“One thing that struck me is that every ceremony was different,” said Linda Dixon, J63, secretary of the corporation, who attended portions of seven of the 14 A&S ceremonies. “Some of them were highly emotional; some were very intimate and small; others were exceptionally humorous. Others were much more academic and serious, but all were successful.”
“The departments marched in to ‘Pomp and Circumstance,’ and in several venues, they marched out to more playful songs,” Glaser said. In the ceremony for political science and international relations, for example, the students danced out to a recording of Tracy Chapman’s hit song “Give Me One Reason” (the lyrics go: “Give me one reason to stay, and I’ll turn myself around…”). In art history and architecture, the recessional was “All You Need is Love.”
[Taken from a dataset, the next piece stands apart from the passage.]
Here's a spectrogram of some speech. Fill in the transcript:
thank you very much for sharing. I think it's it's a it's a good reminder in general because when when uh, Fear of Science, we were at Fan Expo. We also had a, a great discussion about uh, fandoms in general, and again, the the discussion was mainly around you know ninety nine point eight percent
“Lots of faculty were there. There were a lot of handshakes and high-fives and hugs,” Glaser said. “There were lots of meaningful things in short ceremonies filled with warmth and celebration.”
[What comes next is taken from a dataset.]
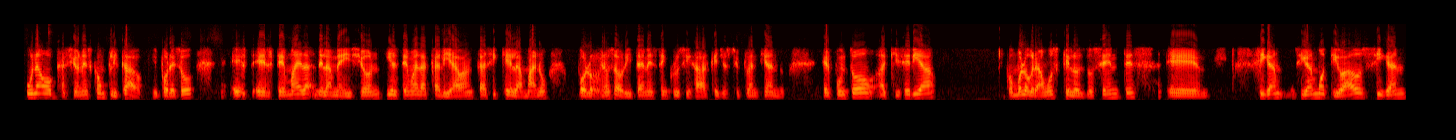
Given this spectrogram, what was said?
una vocación es complicado. Y por eso el, tema de la, de la medición y el tema de la calidad van casi que de la mano, por lo menos ahorita en esta encrucijada que yo estoy planteando. El punto aquí sería cómo logramos que los docentes eh, sigan, sigan motivados, sigan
There were also some poignant moments: The political science department awarded a posthumous degree to Peter Vabulas, a member of the Class of ’04 who died several months ago. “It was terribly sad, but I think a very meaningful moment for his family and for everyone who was gathered,” Glaser said. At the mathematics ceremony, students and faculty paid tribute to longtime professor Martin Guterman, who died in February.
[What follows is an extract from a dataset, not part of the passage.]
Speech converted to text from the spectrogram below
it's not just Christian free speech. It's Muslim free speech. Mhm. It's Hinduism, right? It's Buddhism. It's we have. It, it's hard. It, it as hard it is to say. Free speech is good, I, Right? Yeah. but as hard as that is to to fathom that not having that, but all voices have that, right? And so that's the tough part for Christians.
‘Everyone comes together’
The innovative approach to Phase II required a tremendous, coordinated effort, Glaser said. While some of the venues may be changed for next year to accommodate more people, the project was successful, he said.
“This was clearly an experiment, and a lot of people were concerned that maybe we had over-reached,” Dixon said. “I think, hands down, the experiment worked. It was a huge success.”
‘We have taught you well’
The commencement ceremony for the School of Medicine and the Sackler School was marked by levity, candor and waves of emotion. Dean Michael Rosenblatt began on a note of reassurance. “Don’t worry,” he told the assembled graduates at the start. “We have taught you well.” He then recounted his own early experience of residency, where, he admitted, “I was greener than Kermit the Frog.” After failing to diagnose his first three patients properly, Rosenblatt went to his supervisor and tendered his resignation. The offer was refused, and the fledging physician learned that he was doing just fine by enlisting the aid of others.
Seek help, he advised the graduates. Try to stay involved with the public issues involving the practice of medicine, he continued. Finally, think deeply about ethics in everything that you do. “Medicine is ethical; the rest follows,” he said.
Naomi Rosenberg, the newly appointed dean of the Sackler School, traced a similar concern, addressing the multiple dimensions inherent in the life of a “complete” scientist, including collaboration with peers, the mentoring of younger talent and attunement to the social applications of technical advances. “You’ve received superb training,” she told the Sackler graduates. “I am confident that your time with us has prepared you to be complete scientists.”
The dental school awarded 166 D.M.D. degrees at its commencement, and the Fletcher School awarded 195 master of arts in law and diplomacy degrees, 15 master’s degrees and 10 Ph.D.s. The School of Veterinary Medicine awarded 78 degrees at a ceremony that also served as the capstone event to the school’s 25th anniversary celebration.
Friedman School Dean Irwin H. Rosenberg and Trustee Bruce Male, A63, welcomed that school’s 65 degree recipients, who hail from nine different countries. In her charge to graduates, Dean for Academic Affairs Beatrice Rogers said, “We are living in a time when it is not always easy to believe that the future will be better than the past. But when I consider you, our graduates, with your skills, knowledge, experience and commitment, optimism comes a bit more easily.”
Staff writer Bruce Morgan contributed to this report.